The concept of mobile wallets has yet to take off in the U.S. and Europe as quickly as in some other markets.

Despite forecasts that by now, many consumers would be using their smartphones as wallets, the concept has yet to take off in the U.S. and Europe as quickly as in some other markets. North American consumers especially have yet to adopt the idea in significant numbers, whether it’s because Apple has yet to include wallet-enabling NFC chips in its phones, because transactions still entail multiple steps in some cases or simply because they’re happy with analog wallets.

That hasn’t stopped companies from continuing to bet on the technology. AngelList, an online platform for entrepreneurs and investors, lists nearly 700 mobile payment startups seeking funding. But the catch-22 remains, as Square Wallet developer David Byttow noted in The New York Times last month: More consumers are likely to use a service if it’s widely available, but retailers aren’t willing to install the technology unless they’re assured that many customers will use it. Square finally killed its Wallet earlier this month.

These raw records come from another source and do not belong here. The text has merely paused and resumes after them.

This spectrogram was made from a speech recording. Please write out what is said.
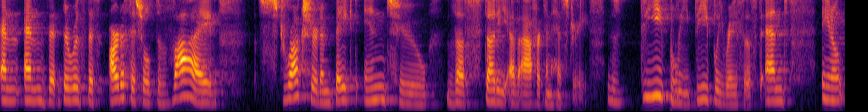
And, and that there was this artificial divide structured and baked into the study of African history. Is deeply, deeply racist. And, you know,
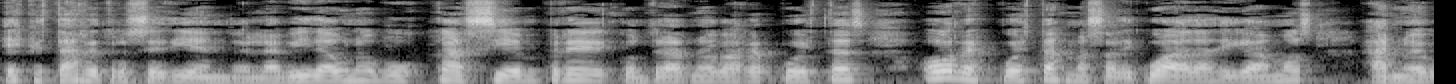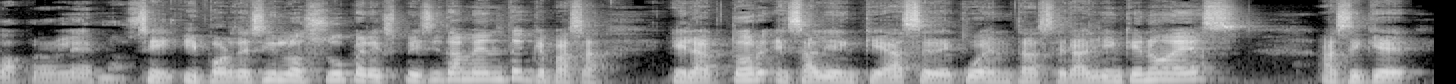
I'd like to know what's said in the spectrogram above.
es que estás retrocediendo. En la vida uno busca siempre encontrar nuevas respuestas o respuestas más adecuadas, digamos, a nuevos problemas. Sí, y por decirlo súper explícitamente, ¿qué pasa? El actor es alguien que hace de cuenta ser alguien que no es, así que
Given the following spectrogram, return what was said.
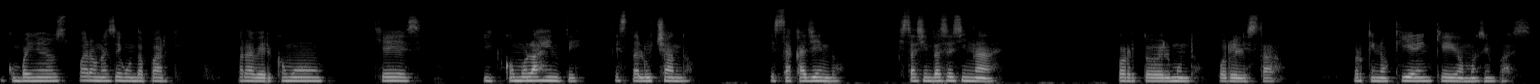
Acompañados para una segunda parte, para ver cómo qué es y cómo la gente está luchando, está cayendo, está siendo asesinada por todo el mundo, por el Estado, porque no quieren que vivamos en paz.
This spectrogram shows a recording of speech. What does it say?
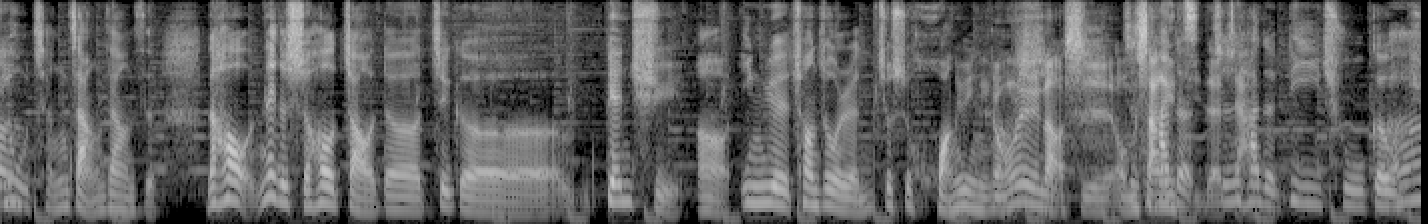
一路成长这样子。然后那个时候找的这个编曲呃音乐创作人就是黄韵玲，黄韵玲老师，我们上一集的，这是他的第一出歌舞剧，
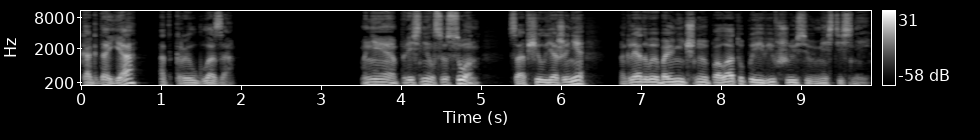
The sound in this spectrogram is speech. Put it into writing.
когда я открыл глаза. «Мне приснился сон», — сообщил я жене, оглядывая больничную палату, появившуюся вместе с ней.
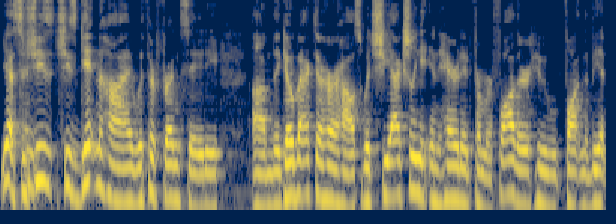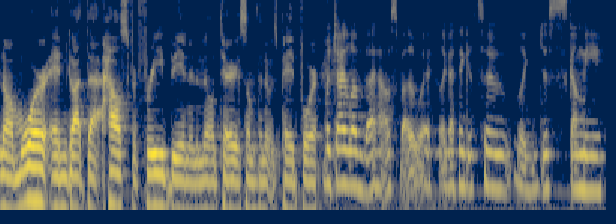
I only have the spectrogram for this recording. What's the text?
Yeah, so she's she's getting high with her friend Sadie. Um, they go back to her house, which she actually inherited from her father, who fought in the Vietnam War and got that house for free, being in the military or something. It was paid for. which I love that house by the way. Like, I think it's so like just scummy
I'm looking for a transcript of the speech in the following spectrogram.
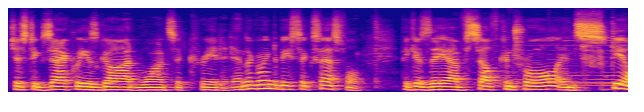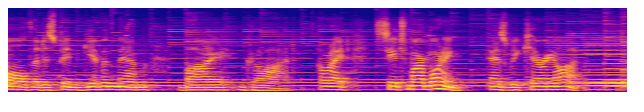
just exactly as God wants it created. And they're going to be successful because they have self control and skill that has been given them by God. All right, see you tomorrow morning as we carry on.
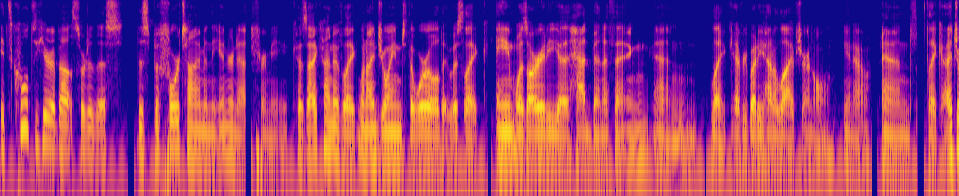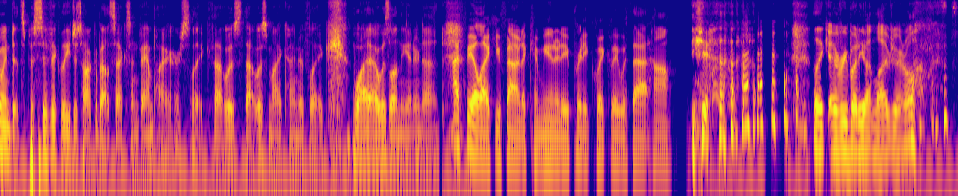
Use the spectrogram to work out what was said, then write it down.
It's cool to hear about sort of this this before time in the internet for me because I kind of like when I joined the world, it was like AIM was already a, had been a thing, and like everybody had a LiveJournal, you know, and like I joined it specifically to talk about sex and vampires. Like that was that was my kind of like why I was on the internet. I feel like you found a community pretty quickly with that, huh? Yeah, like everybody on LiveJournal.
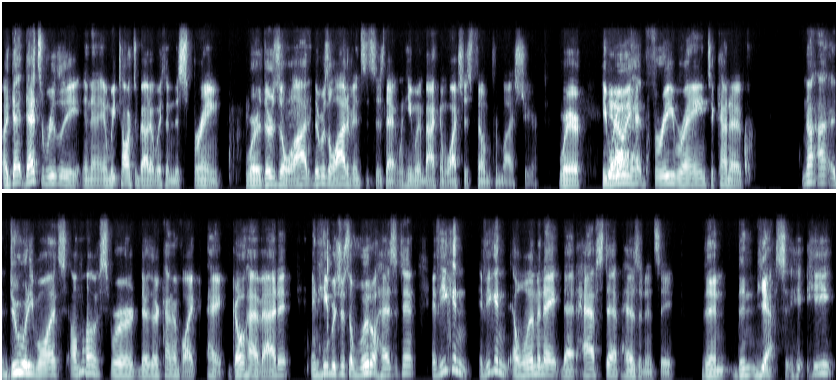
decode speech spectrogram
like that, that's really and and we talked about it with him this spring, where there's a lot, there was a lot of instances that when he went back and watched his film from last year, where he yeah. really had free reign to kind of not uh, do what he wants almost where they're, they're kind of like hey go have at it and he was just a little hesitant. If he can, if he can eliminate that half step hesitancy, then then yes, he he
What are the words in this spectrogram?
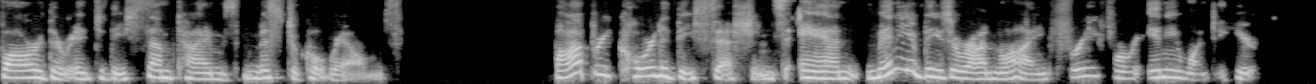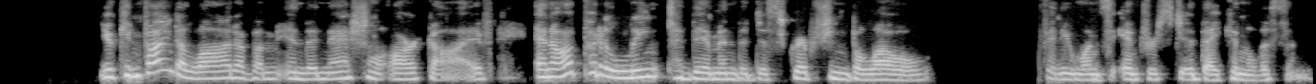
farther into these sometimes mystical realms. Bob recorded these sessions, and many of these are online, free for anyone to hear. You can find a lot of them in the National Archive, and I'll put a link to them in the description below if anyone's interested, they can listen.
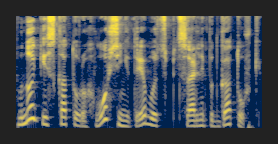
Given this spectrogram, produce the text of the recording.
многие из которых вовсе не требуют специальной подготовки.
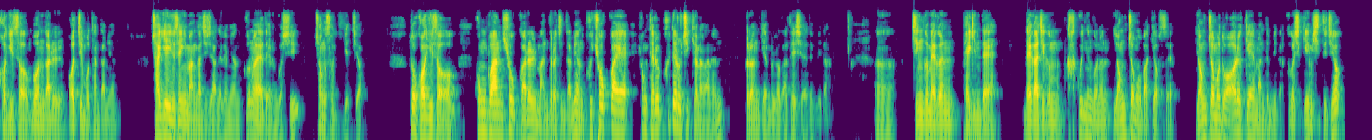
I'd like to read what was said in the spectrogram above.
거기서 뭔가를 얻지 못한다면 자기의 인생이 망가지지 않으려면 끊어야 되는 것이 정석이겠죠. 또 거기서 공부한 효과를 만들어진다면 그 효과의 형태를 그대로 지켜나가는 그런 갬블러가 되셔야 됩니다. 어, 진 금액은 100인데 내가 지금 갖고 있는 거는 0.5밖에 없어요. 0.5도 어렵게 만듭니다. 그것이 게임 시드죠.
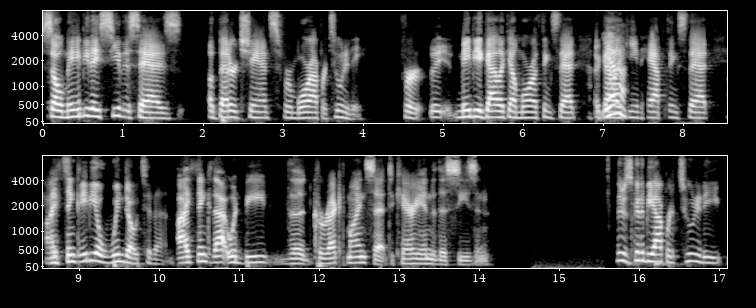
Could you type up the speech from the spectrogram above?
so maybe they see this as a better chance for more opportunity for maybe a guy like Almora thinks that, a guy yeah. like Ian Happ thinks that. I think maybe a window to them. I think that would be the correct mindset to carry into this season. There's going to be opportunity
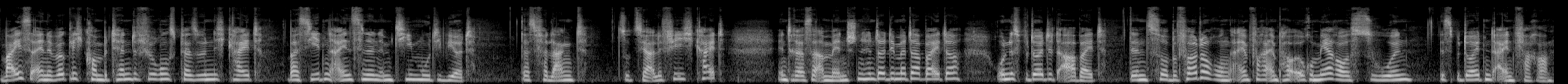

There are signs that consumers are curious about the technology: Isis, the mobile wallet app backed by three of the big-four U.S. telecoms, says it averaged 20,000 new enrollments per day in April. But consumers will clearly need more incentive to use mobile wallets over traditional payment systems. Jamba Juice, for instance, last year offered Isis users a free smoothie for using the payment system, and PayPal has been working hard to help store associates enable more mobile wallet transactions. American Express has also offered discounts and cash back to people who used their accounts loaded on Isis.

Which brings us to Apple. CEO Tim Cook has called mobile payments “an interesting idea,” noting the company already has 800 million credit card accounts on file through iTunes—enough scale to encourage retailers to invest in the technology—and fraud protection services through its TouchID fingerprint identification system. Couple those with Apple’s iBeacon system, which enables retailers to pinpoint consumers’ locations for deals and possible transactions, and many are speculating the next iPhone will embed wallet technology.

“I realize that there are some companies playing in it, but you still have a wallet in your back pocket and I do, too, which probably means it hasn’t been figured out just yet,” Cook told The Wall Street Journal recently—which only fueled the flames of speculation.


Image credit: Business Wire